TASK BRIEF. Go through the entries below and return every line that contains "speed".

SUPPLIED DATA.

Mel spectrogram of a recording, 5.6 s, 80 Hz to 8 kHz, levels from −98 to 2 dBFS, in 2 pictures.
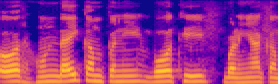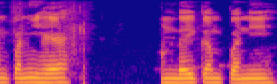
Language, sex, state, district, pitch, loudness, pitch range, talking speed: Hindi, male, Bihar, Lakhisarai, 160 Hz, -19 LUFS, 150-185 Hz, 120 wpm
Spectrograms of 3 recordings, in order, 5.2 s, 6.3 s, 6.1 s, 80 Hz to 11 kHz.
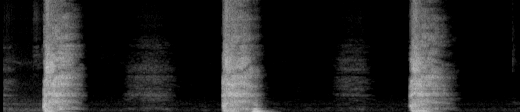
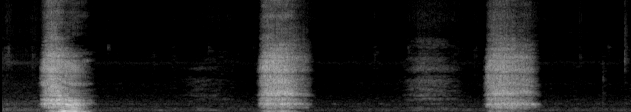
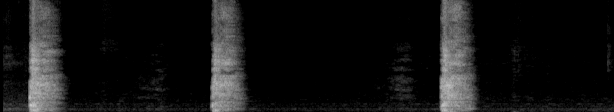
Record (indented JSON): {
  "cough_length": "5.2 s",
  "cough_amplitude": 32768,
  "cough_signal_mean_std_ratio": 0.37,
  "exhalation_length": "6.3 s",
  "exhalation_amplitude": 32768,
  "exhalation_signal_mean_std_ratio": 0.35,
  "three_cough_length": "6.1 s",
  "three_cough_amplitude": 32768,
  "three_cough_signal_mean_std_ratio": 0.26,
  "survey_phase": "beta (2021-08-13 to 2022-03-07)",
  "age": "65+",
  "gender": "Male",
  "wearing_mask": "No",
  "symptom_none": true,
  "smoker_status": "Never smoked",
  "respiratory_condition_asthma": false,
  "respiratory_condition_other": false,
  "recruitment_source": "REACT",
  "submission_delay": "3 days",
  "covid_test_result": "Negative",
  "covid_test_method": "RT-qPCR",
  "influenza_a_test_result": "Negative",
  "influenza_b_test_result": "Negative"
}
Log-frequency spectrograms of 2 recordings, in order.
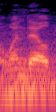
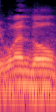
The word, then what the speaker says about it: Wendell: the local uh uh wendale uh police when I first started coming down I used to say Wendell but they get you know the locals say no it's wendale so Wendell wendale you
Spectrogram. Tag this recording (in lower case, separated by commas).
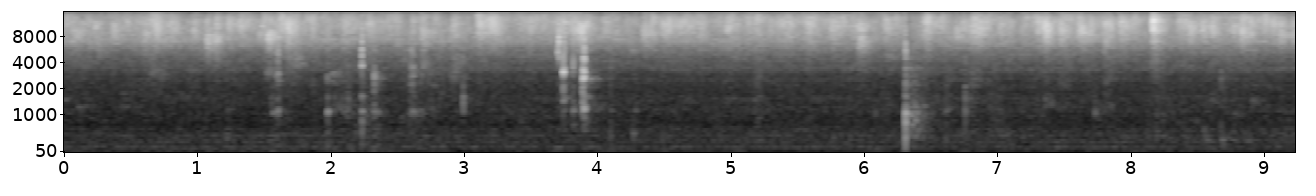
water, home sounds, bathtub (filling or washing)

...

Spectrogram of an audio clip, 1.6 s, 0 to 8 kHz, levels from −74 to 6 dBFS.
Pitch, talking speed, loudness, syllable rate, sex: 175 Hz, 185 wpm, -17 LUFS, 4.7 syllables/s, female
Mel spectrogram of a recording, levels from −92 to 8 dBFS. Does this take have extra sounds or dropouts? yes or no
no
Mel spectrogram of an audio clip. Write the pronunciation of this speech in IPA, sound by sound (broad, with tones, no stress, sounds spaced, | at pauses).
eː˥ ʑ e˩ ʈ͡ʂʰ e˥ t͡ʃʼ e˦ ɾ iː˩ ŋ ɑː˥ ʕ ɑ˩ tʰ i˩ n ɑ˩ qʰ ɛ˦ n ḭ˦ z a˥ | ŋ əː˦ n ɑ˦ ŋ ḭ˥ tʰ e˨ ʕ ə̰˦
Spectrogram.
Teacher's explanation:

TASK OUTPUT.
Language, sex, state, district, pitch, loudness, pitch range, talking speed: Hindi, male, Bihar, Lakhisarai, 160 Hz, -19 LUFS, 150-185 Hz, 120 wpm
Pitch, talking speed, loudness, syllable rate, sex: 175 Hz, 185 wpm, -17 LUFS, 4.7 syllables/s, female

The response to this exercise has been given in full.